Homeschool burnout is real. There are many benefits to learning from home, but families find that their students can become bored from engaging in too many home-based activities. Incorporating fun recreational activities into your lesson plans can pay multiple dividends in your student’s focus, happiness and energy. Here are five outdoor boredom busters you may want to add to your homeschooling plans.
- Home Projects
Involve your kids in projects around the house to create a mutually beneficial extracurricular activity. Teaching basic home maintenance functions can build a solid foundation of skills for your students and, as a bonus, they can help you tackle the projects that have been sitting on your to-do list. This is especially important if you have teenagers in your family who may soon be venturing outside of your home. Be sure to also teach your teens ways to stay safe while working around the house, such as basic ladder safety skills.
- Outdoor Excursions
Go for a walk around the neighborhood and encourage your kids to take note of the things they see around them. Helping them appreciate and connect with the outdoors can lead to a lifelong love of nature. A simple hike along the beach, in the mountains or through a forest can also be enough to help bring a high-strung teen back down to earth.

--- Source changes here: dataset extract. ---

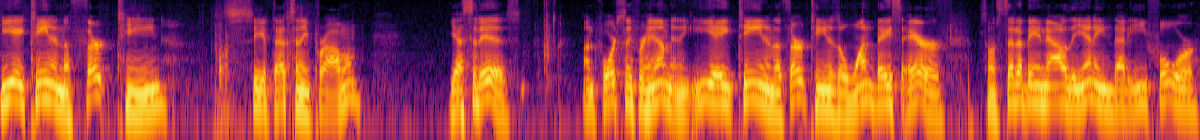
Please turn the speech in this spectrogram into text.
E18 and a 13. Let's see if that's any problem. Yes, it is. Unfortunately for him, an E18 and a 13 is a one base error. So instead of being out of the inning, that E4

They may even be able to go on a canoe trip or guided horseback ride. Kids and teens learn by doing, so you can count an outdoor adventure as a beneficial learning opportunity (and perhaps a much-needed break for you, the parent-educator).
- Start a Garden
Take a step toward sustainability and plant a garden with your homeschooler. As a parent, one of the best gifts you can give your children is the ability to provide for themselves. Planting a garden is just the way to accomplish this. If you don’t yet have a green thumb or are overwhelmed by the prospect of having more life to care for, start small. Choose one or two veggies you know your family will enjoy. This may seem small, but your kids will remember learning from you and with you for a lifetime. Nature is a wonderful place to let the mind run free, so don’t be afraid to let your students get a little messy. Scientists have even discovered that beneficial microbes in dirt boost serotonin levels in the brain, so don’t be surprised if you all come back to the homeschool table a little happier.
Help your kids reset their mind and body by going for a swim. Water activities can provide a fresh sensory experience and a change of scenery. Not to mention, water play at its core is just plain fun! If you don’t have access to inground swimming pools Maryland, swimming at your local indoor recreational facility or outdoor municipal pool are good options. Most recreational facilities offer swim lessons if one of your children isn’t too sure of their abilities in the water. Swim lessons may also allow your teens to spend time with other people their age.
- Sports Teams
Consider signing your kids up for a sport they are already good at or one that they find interesting. Is your child lightning fast on the soccer field? Can they serve up a volleyball like nobody’s business? Talk with them about what they want to try out and run with it. Much like the swimming lessons mentioned above, enrolling your kids in sports activities can teach them valuable life skills by encouraging them to problem solve, work as a team and maintain healthy relationships.
If your homeschool routine has been a bit bland lately, don’t throw in the towel. Shake up your schedule with these five outdoor boredom busters. Your kids, and your sanity, will thank you.